The new Remotely-Piloted Air System, the largest Leonardo has ever built, has successfully undergone its first test flight.

The firm say that the Falco Xplorer S/N0001 took off from Trapani Air Force base on January the 15th, cruised over the Gulf of Trapani in a dedicated fly zone, for around 60 minutes and then returned to base, landing safely.

“The maiden flight is a significant milestone which has been achieved through technical and engineering support, at the test flight planning stages and with other related activities, by the Italian Air Force Test Flight Centre.

The Remotely-Piloted Air System (RPAS), which combines endurance of over 24h with a max payload of 350kg, will now embark on a series of flight campaigns which will assess the aircraft’s full range of capabilities including its integrated sensor system. These campaigns will also certify the Falco Xplorer against NATO’s airworthiness STANAG 4671, dramatically expanding the territory over which it can operate.”

Previous Falco variants have been chosen by the United Nations and Frontex, the European border and coastguard agency.

The firm say that the Falco Xplorer design draws on feedback from these and other Falco customers. It features a powerful sensor suite, which includes the Company’s Gabbiano T-80 multi-mode surveillance radar, its SAGE electronic intelligence system, an automatic identification system for maritime missions and an Electro-Optical (EO) turret.

“An optional hyperspectral sensor will allow the Falco Xplorer to monitor pollution and agricultural development. The native satellite link capability allows for beyond-line-of-sight operations, while its open system architecture means that third-party sensors can be easily integrated. Not subject to International Traffic in Arms Regulations (ITAR) restrictions and meeting the criteria for Missile Technology Control Regime (MTCR) class II, Falco Xplorer is readily exportable around the world.”

Notify of
Inline Feedbacks
View all comments
Nigel Collins
Nigel Collins
1 year ago

An interesting piece of kit, especially for island nations such as ours?

1 year ago

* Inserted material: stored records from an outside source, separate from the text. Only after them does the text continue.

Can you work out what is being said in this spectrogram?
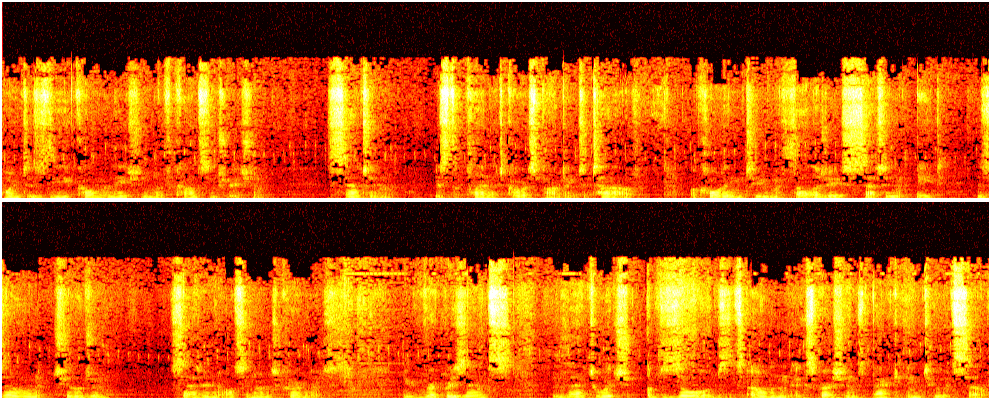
point is the culmination of concentration. Saturn is the planet corresponding to Tav. According to mythology, Saturn ate his own children. Saturn, also known as Kronos. He represents that which absorbs its own expressions back into itself.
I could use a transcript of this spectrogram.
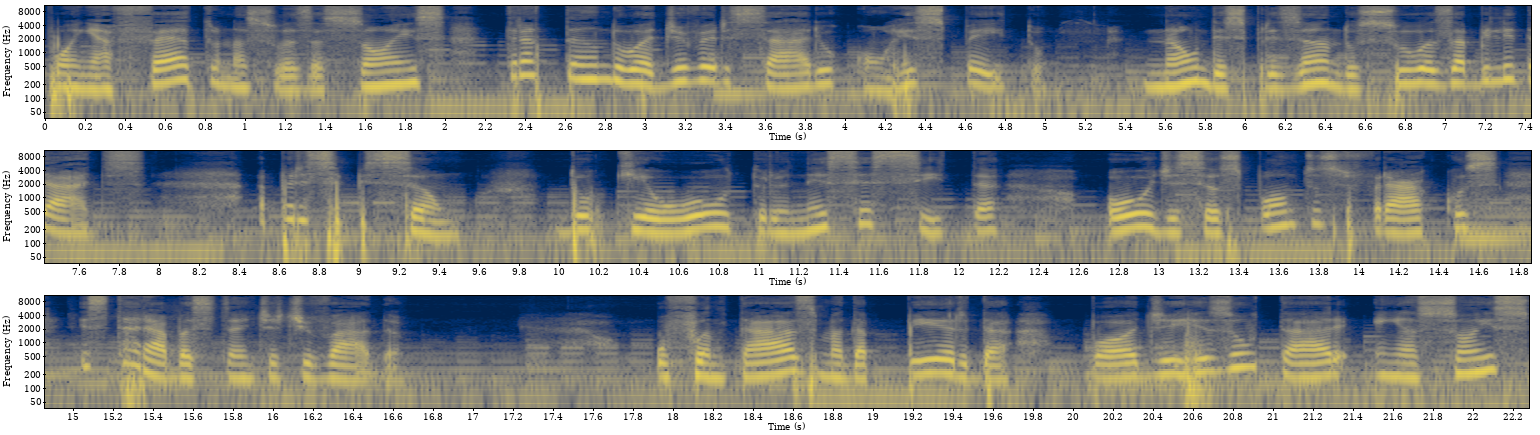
Põe afeto nas suas ações, tratando o adversário com respeito, não desprezando suas habilidades. A percepção do que o outro necessita ou de seus pontos fracos estará bastante ativada. O fantasma da perda pode resultar em ações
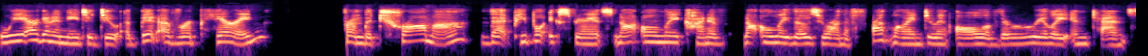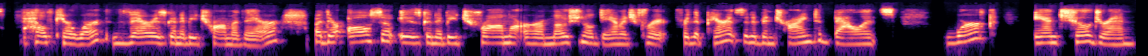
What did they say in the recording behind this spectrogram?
we are going to need to do a bit of repairing from the trauma that people experience not only kind of not only those who are on the front line doing all of the really intense healthcare work there is going to be trauma there but there also is going to be trauma or emotional damage for for the parents that have been trying to balance work and children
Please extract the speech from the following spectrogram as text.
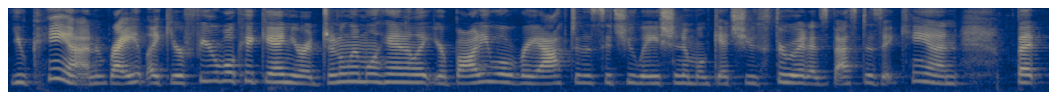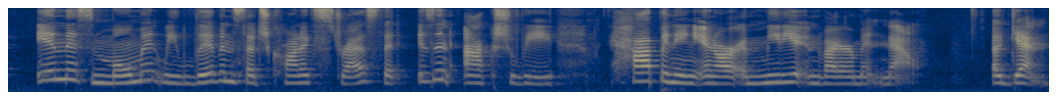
you can right like your fear will kick in your adrenaline will handle it your body will react to the situation and will get you through it as best as it can. But in this moment, we live in such chronic stress that isn't actually happening in our immediate environment now. Again,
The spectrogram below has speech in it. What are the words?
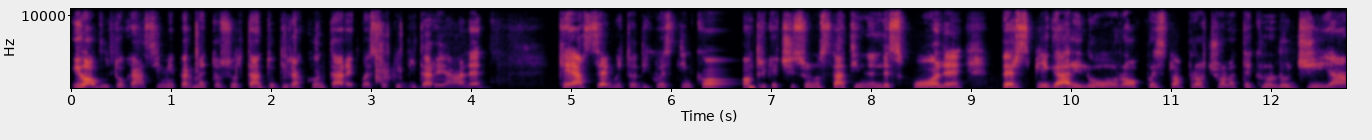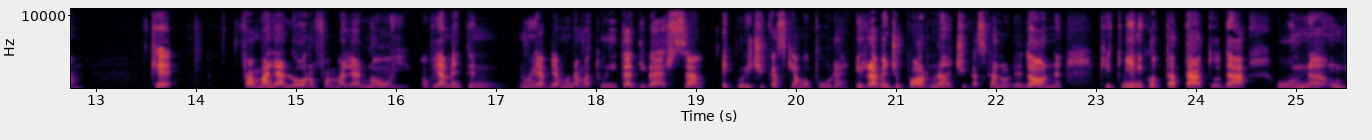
Io ho avuto casi, mi permetto soltanto di raccontare questo che è vita reale, che a seguito di questi incontri che ci sono stati nelle scuole per spiegare loro questo approccio alla tecnologia, che fa male a loro, fa male a noi. Ovviamente noi abbiamo una maturità diversa eppure ci caschiamo pure. Il revenge porn ci cascano le donne, che vieni contattato da un, un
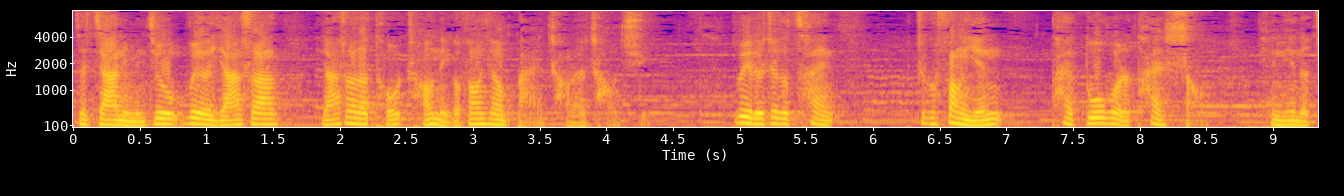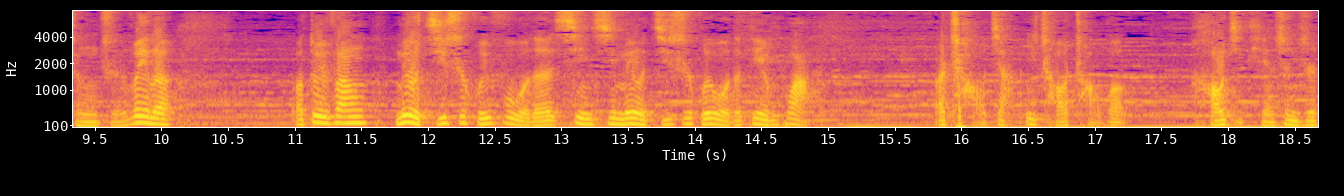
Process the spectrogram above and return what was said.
在家里面就为了牙刷，牙刷的头朝哪个方向摆，吵来吵去；为了这个菜，这个放盐太多或者太少，天天的争执；为了啊对方没有及时回复我的信息，没有及时回我的电话而吵架，一吵吵个好几天，甚至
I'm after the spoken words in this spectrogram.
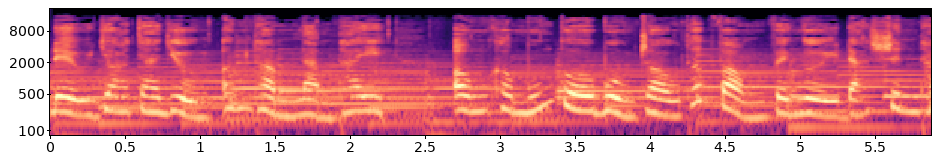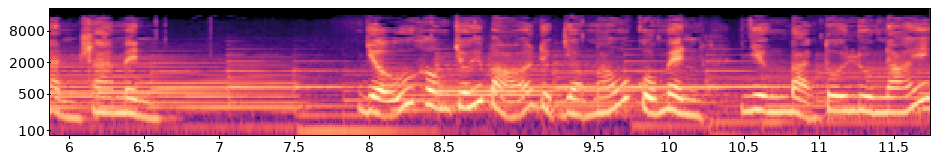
đều do cha Dượng âm thầm làm thay. Ông không muốn cô buồn rầu thất vọng về người đã sinh thành ra mình. Dẫu không chối bỏ được dòng máu của mình, nhưng bạn tôi luôn nói,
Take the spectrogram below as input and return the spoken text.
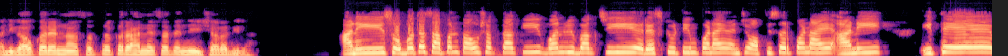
आणि गावकऱ्यांना सतर्क राहण्याचा त्यांनी इशारा दिला. आणि सोबतच आपण पाहू शकता की वन विभागची रेस्क्यू टीम पण आहे त्यांचे ऑफिसर पण आहे आणि इथे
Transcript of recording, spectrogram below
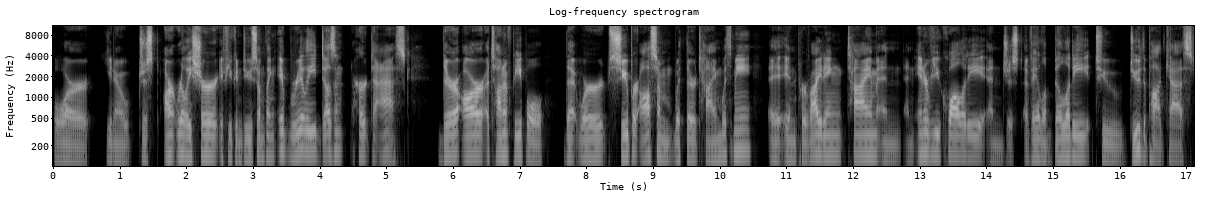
or you know just aren't really sure if you can do something, it really doesn't hurt to ask. There are a ton of people that were super awesome with their time with me in providing time and, and interview quality and just availability to do the podcast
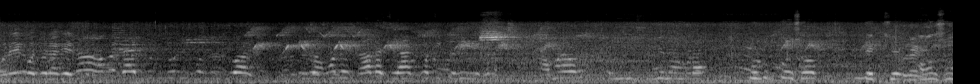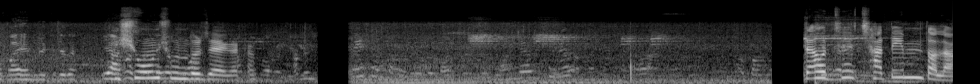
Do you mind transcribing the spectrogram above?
অনেক বছর আগে সব দেখছে আমাদের সময় পায়ে হেঁটে দেখতে যেতে। ভীষণ সুন্দর জায়গাটা। এটা হচ্ছে ছাতিম তলা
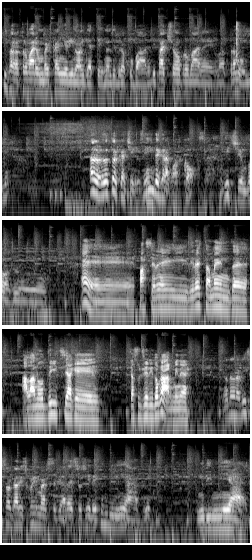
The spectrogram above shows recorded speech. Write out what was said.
ti farò trovare un bel cagnolino anche a te, non ti preoccupare, ti faccio provare un'altra moglie. Allora, dottor Caccesi, integra qualcosa, dici un po' su... Eh, passerei direttamente alla notizia che ci ha suggerito Carmine. Allora, visto cari screamers che adesso siete indignati, indignati,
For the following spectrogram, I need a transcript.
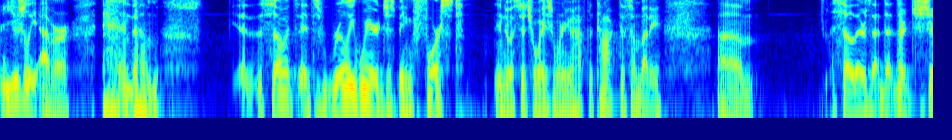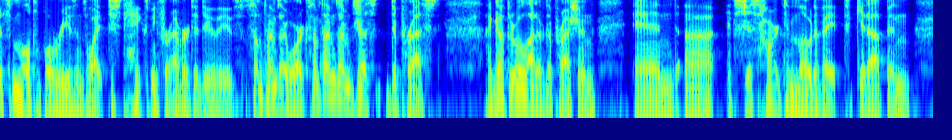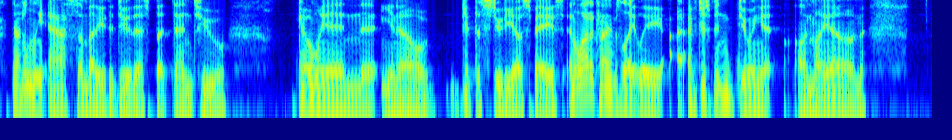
usually ever. And, um, so it's it's really weird just being forced into a situation where you have to talk to somebody. Um, so there's a, there just multiple reasons why it just takes me forever to do these. Sometimes I work, sometimes I'm just depressed. I go through a lot of depression and uh, it's just hard to motivate to get up and not only ask somebody to do this, but then to go in, you know, get the studio space. And a lot of times lately, I've just been doing it on my own.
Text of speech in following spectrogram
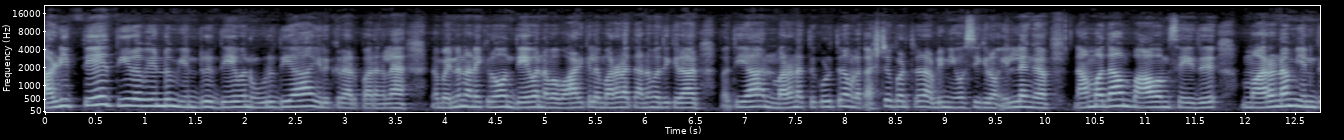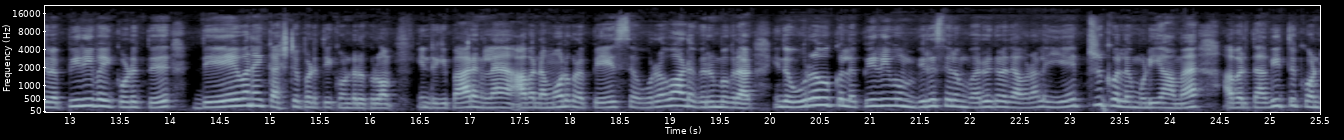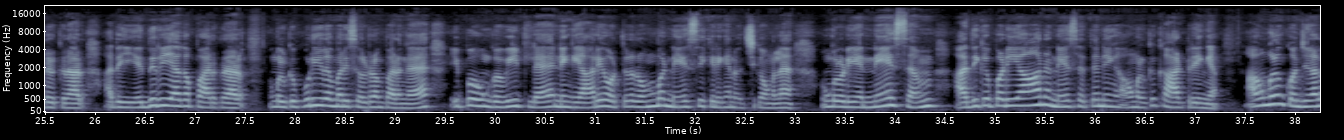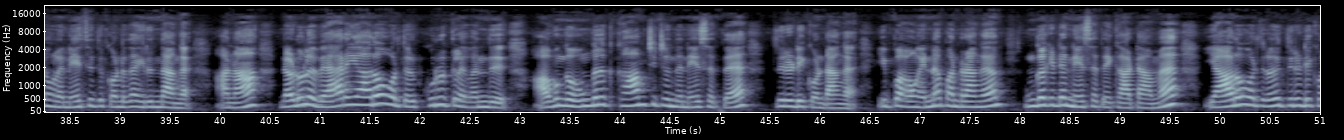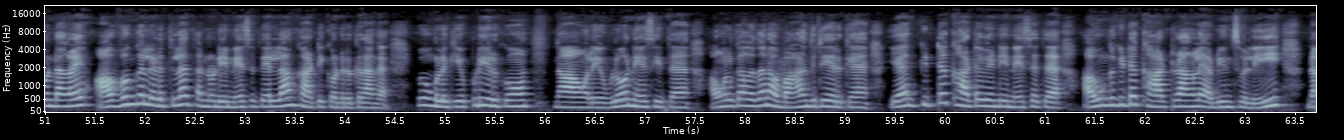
அழித்தே தீர வேண்டும் என்று தேவன் உறுதியாக இருக்கிறார் பாருங்களேன். நம்ம என்ன நினைக்கிறோம்? தேவன் நம்ம வாழ்க்கையில் மரணத்தை அனுமதிக்கிறார். பத்தியா? மரணத்தை கொடுத்து நம்மளை கஷ்டப்படுத்துறார் அப்படின்னு யோசிக்கிறோம். இல்லைங்க. நம்ம தான் பாவம் செய்து மரணம் என்கிற பிரிவை கொடுத்து தேவனை கஷ்டப்படுத்தி கொண்டிருக்கிறோம். இன்றைக்கு பாருங்களேன் அவர் நம்மோடு கூட பேச உறவாட விரும்புகிறார். இந்த உறவுக்குள்ள பிரிவும் விரிசலும் வருகிறது அவரால் ஏற்றுக்கொள்ள முடியாமல் அவர் தவித்து கொண்டிருக்கிறார். அதை எதிரியாக பார்க்கிறார். உங்களுக்கு புரிகிற மாதிரி சொல்கிறேன் பாருங்கள் இப்போ உங்கள் வீட்டில் நீங்கள் யாரையோ ஒருத்தர் ரொம்ப நேசிக்கிறீங்கன்னு வச்சுக்கோங்களேன். உங்களுடைய நேசம் அதிகப்படியான நேசத்தை நீங்கள் அவங்களுக்கு காட்டுறீங்க. அவங்களும் கொஞ்ச நாள் உங்களை நேசித்து கொண்டு தான் இருந்தாங்க. ஆனால் நடுவில் வேற யாரோ ஒருத்தர் குறுக்கில் வந்து அவங்க உங்களுக்கு காமிச்சிட்டு இருந்த நேசத்தை திருடி கொண்டாங்க. இப்போ அவங்க என்ன பண்ணுறாங்க உங்ககிட்ட நேசத்தை காட்டாமல் யாரோ ஒருத்தர் வந்து திருடி கொண்டாங்களே அவங்களிடத்துல தன்னுடைய நேசத்தை எல்லாம் காட்டி கொண்டிருக்கிறாங்க. இப்போ உங்களுக்கு எப்படி இருக்கும்? நான் அவங்கள எவ்வளோ நேசித்தேன்? அவங்களுக்காக தான் நான் வாழ்ந்துட்டே இருக்கேன். என்கிட்ட காட்ட வேண்டிய நேசத்தை அவங்கக்கிட்ட காட்டுறாங்களே அப்படின்னு சொல்லி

If it achieves the 24hr endurance and say flies at 170+kn then it would be a very capable maritime surveilance asset which could supplement the P8’s. I believe that the 350kg payload would be used to carry different sensor packs as the article suggests that the sensors can be swapped around, so perhaps not so much available for ordinance or deployable rescue kit – nevertheless a potentially very useful spy in the sky.